But the hardest part of my recovery was actually learning to walk again. I have a scar on my right leg from my ankle to my knee where a bone and some of the muscle and skin were removed. And I still don’t have full range of motion in my left arm or shoulder, because the muscles on that side of my body just “froze up” during surgery, in some kind of weird defense mechanism. I’m getting physical therapy and massage therapy now to “unfreeze” them.
The most unexpected treatment side effect I experienced was probably when I discovered a leg hair growing in my mouth. Dr. Yu used a whole section of my skin to reconstruct my gums, and I mistook one of the follicles for a loose stitch when it started sprouting a new hair. That didn’t seem very funny to me at the time, but looking back now, I think it’s hilarious. Fortunately, proton therapy destroyed the follicle’s root, and my speech was never affected, so having the weirdest kind of hair ever in my mouth wasn’t an issue for long.
Making the most of life after an oral squamous cell carcinoma diagnosis
I still have some limitations in terms of what I can do. I can’t walk around all day, for instance, due to lingering neuropathy. And I’m still on a soft foods diet, because I’m missing a quarter of my teeth and can choke fairly easily.
I’ll probably have to learn to eat all over again, too, once my dentist, Dr. Richard Cardoso, fits me with some permanent dentures. We actually started that process back in early 2020, but COVID-19 hit, and we had to press pause. My teeth have shifted around a lot since then, so now we’re back to square one.
Things could have gone differently
Everything in life is an adjustment, though, so I don’t let any of that weigh me down. I just figure out how to deal with it, and keep on going. I’m still here, raising my kids, and spending time with my husband. So, I’ve got no reason to be sad or depressed.
Still, I’m very aware that things could have turned out much differently if I’d gone somewhere else. I met another woman a few years ago, who was even younger than I was when she was first diagnosed. She had the exact same type of cancer I did, and some oral reconstruction, too. But her cancer came back. I begged her to go see Dr. Myers. But her dad was a doctor, and he wanted her to stay where she was. She died a short time later.

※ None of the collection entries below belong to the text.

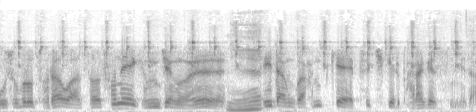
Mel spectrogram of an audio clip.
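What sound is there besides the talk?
stopwatch ticking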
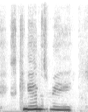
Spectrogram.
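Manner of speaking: very high, sweet, cute little voice. Imitating someone saying excuse me after owning up: mock cute voice. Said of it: "In the cute way".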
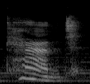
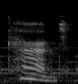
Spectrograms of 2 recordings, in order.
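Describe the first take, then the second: No difference in how they are said.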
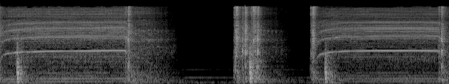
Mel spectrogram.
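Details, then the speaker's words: Used GM starter motor donated for a flood-salvaged Bayliner boat, bench-tested on a jump pack before fitting: two short bursts of high electric whine that spin up quickly and cut off; it works but doesn't sound great. "here we go oh yeah sounds good it doesn't sound great"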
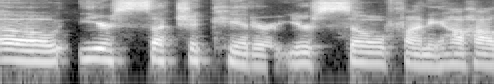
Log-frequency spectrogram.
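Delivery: snide, mocking sarcasm. Retelling how a man answered a woman in an ice cream shop, mimicking snide sarcasm. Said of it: "he was being really snide and sarcastic".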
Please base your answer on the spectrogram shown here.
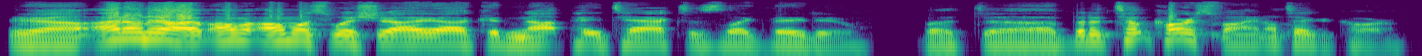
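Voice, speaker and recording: A man talking casually as a talk show host, with a halting, sardonic manner. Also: a little high, expressive, dry recording. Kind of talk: casual chat.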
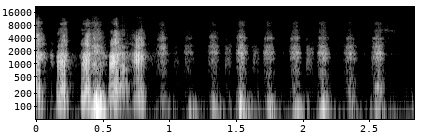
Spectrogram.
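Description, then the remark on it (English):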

I can’t help thinking that if my friend had been treated at MD Anderson, her story might’ve ended much differently. I also keep thinking, “That could’ve been me.” But I did go to MD Anderson, and I’m so glad and grateful. Because I’ve been cancer-free since 2018. I don’t regret anything.